Coming off a down-to-the-wire win in Blacksburg and heading into the final stretch of the regular season, the No. 25 (AP) Virginia men's basketball team hopes to solidify its NCAA Tournament credentials when it welcomes high-octane No. 7 North Carolina to John Paul Jones Arena Saturday. With three games remaining in the regular season, coach Tony Bennett's players need to avoid stumbling down the stretch to punch the program's first ticket to the "Big Dance" since 2007.
The Cavaliers (21-6, 8-5 ACC) did enhance their prospects for an at-large berth in a gritty, 61-59 road win at Virginia Tech Tuesday night. Like many of Virginia's recent games, the contest against the Hokies (15-13, 4-9 ACC) featured sloppy play on both sides of the ball.
"[Virginia Tech] did a nice job and had some action that we had to adjust to, and I thought our guys adjusted well," Bennett said.
The Cavaliers have had to fight an uphill battle throughout the later part of the season, losing three of their last six match-ups - the first of those losses a 70-52 thumping against North Carolina (24-4, 11-2 ACC).
Starting with senior center Assane Sene's broken ankle earlier this season, a rash of injuries has plagued the squad. Virginia currently has only five healthy players in its rotation, and has two more playing significant minutes despite their ailments. Freshman guard Malcolm Brogdon is nursing a sore ankle and sophomore guard Joe Harris is dealing with a broken non-shooting hand.
"Malcolm being injured was tough," Bennett said. "In the Maryland game he injured himself and it just flared up."
Bennett is, however, optimistic Harris will soon return to form as the Cavaliers' most consistent perimeter shooter. Harris has averaged just 3.3 points per game after incurring his injury during the Feb. 11 game against North Carolina.
"You should start to see some of that inflammation going away and the swelling coming down," Bennett said.
As Virginia loses depth, senior forward Mike Scott has gained an even more prominent role, averaging a staggering 27.4 percent of the Cavaliers points this season. Scott also absorbs the majority of defensive attention from opponents, putting the onus on Virginia's supporting cast to alleviate some of the offensive burden.
"Mike's having to work very hard to get good opportunities, and that is to be expected when you're putting up the numbers he's putting up," Bennett said. "He's a focus of a lot of defenses."
Redshirt senior Sammy Zeglinski and junior Jontel Evans elevated their play Tuesday, combining for 26 points on 9 of 13 shooting.

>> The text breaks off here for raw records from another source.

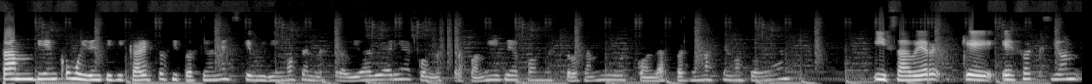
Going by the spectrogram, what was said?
tan bien como identificar estas situaciones que vivimos en nuestra vida diaria con nuestra familia, con nuestros amigos, con las personas que nos rodean y saber que esa acción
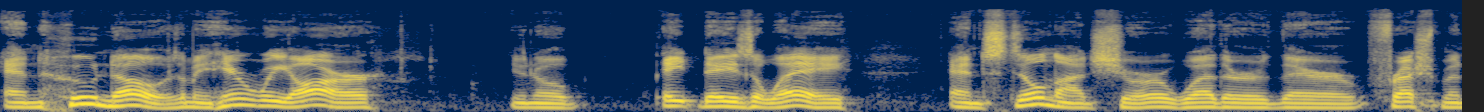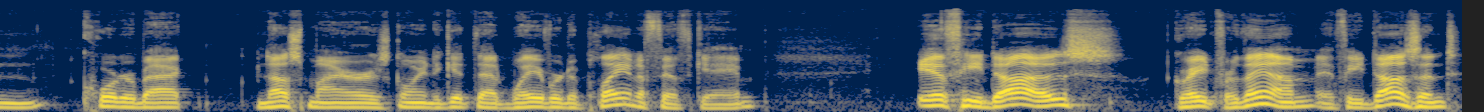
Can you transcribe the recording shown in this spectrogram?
and who knows? I mean, here we are, you know, eight days away, and still not sure whether their freshman quarterback Nussmeier is going to get that waiver to play in a fifth game. If he does, great for them. If he doesn't,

During Saturday's game, Bennett needs to rely even more heavily on Zeglinski to provide a potent three-point threat to space out defenses such as North Carolina's.
The Tar Heels come to Charlottesville having won nine of their last 10 games, with the only loss coming from a buzzer-beater three against Duke, and having scored more than 70 points in 27 consecutive games.
Bolstered by the consistent play of Tyler Zeller, John Henson and Harrison Barnes down low, North Carolina is ranked first in the nation with 45.8 rebounds per game and second in the nation with 82.9 points per game. North Carolina is currently tied for the ACC lead with No. 5 Duke and No. 15 Florida State.
During the first match-up at Chapel Hill, an inability to rebound or stop Zeller, who finished with 25 points and 9 rebounds, unravelled Virginia's bid for an upset. The Tar Heels used a 48-31 advantage on the boards to finish with 13 more shots than the Cavaliers, becoming just the second opponent all season to score more than 70 points against Bennett's second-ranked scoring defense.
The friendly confines of John Paul Jones Arena may prove a pivotal factor in Virginia's quest for its first win against North Carolina since 2006. The Cavaliers are 15-1 at home and have allowed more than 60 points just once, in a 65-61 win against Clemson.
Tip-off is 4 p.m. Saturday.